Content starts
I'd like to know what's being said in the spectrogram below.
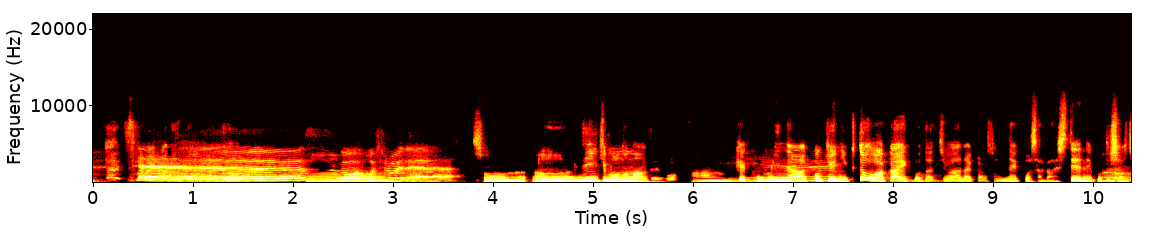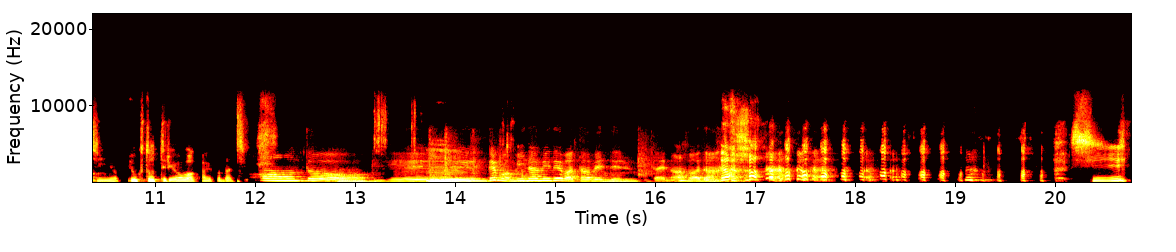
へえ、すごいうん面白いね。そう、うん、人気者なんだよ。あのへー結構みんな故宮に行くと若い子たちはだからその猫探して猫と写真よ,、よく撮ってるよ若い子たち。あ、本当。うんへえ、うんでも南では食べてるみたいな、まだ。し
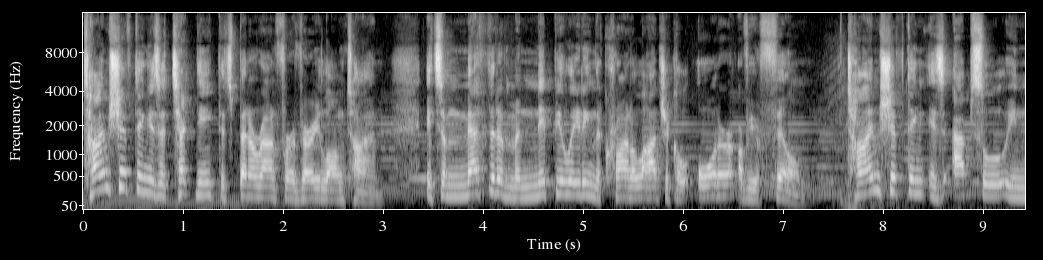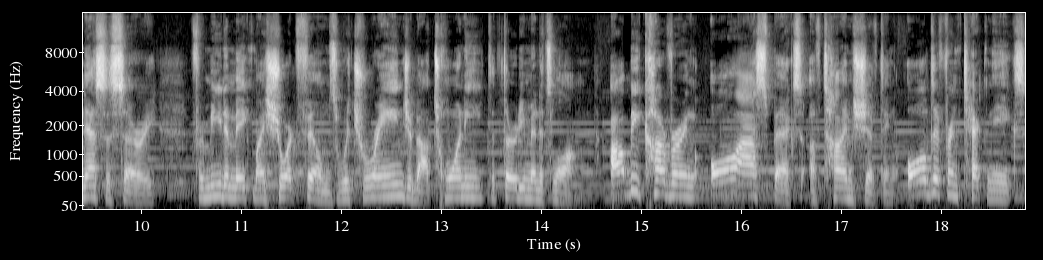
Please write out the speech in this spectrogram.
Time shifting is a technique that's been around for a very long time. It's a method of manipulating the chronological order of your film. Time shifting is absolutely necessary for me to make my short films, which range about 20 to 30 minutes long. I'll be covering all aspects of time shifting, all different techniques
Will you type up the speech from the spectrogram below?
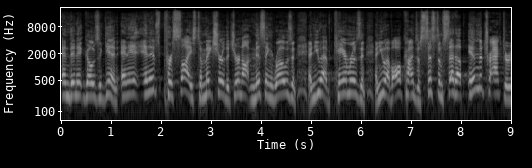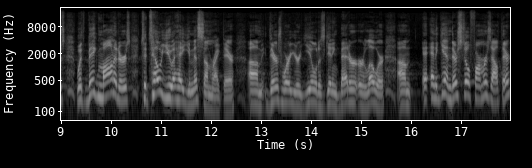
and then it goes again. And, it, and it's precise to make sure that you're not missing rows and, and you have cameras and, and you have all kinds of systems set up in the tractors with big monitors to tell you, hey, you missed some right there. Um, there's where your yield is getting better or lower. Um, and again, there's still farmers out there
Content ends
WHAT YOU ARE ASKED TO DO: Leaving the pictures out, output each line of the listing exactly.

EXERCISE ANSWER:
I'd like to know what's being said in the spectrogram below.
へえ、すごいうん面白いね。そう、うん、人気者なんだよ。あのへー結構みんな故宮に行くと若い子たちはだからその猫探して猫と写真よ,、よく撮ってるよ若い子たち。あ、本当。うんへえ、うんでも南では食べてるみたいな、まだ。し
Please write out the speech in this spectrogram.
Time shifting is a technique that's been around for a very long time. It's a method of manipulating the chronological order of your film. Time shifting is absolutely necessary for me to make my short films, which range about 20 to 30 minutes long. I'll be covering all aspects of time shifting, all different techniques
Will you type up the speech from the spectrogram below?
and then it goes again. And, it, and it's precise to make sure that you're not missing rows and, and you have cameras and, and you have all kinds of systems set up in the tractors with big monitors to tell you, hey, you missed some right there. Um, there's where your yield is getting better or lower. Um, and again, there's still farmers out there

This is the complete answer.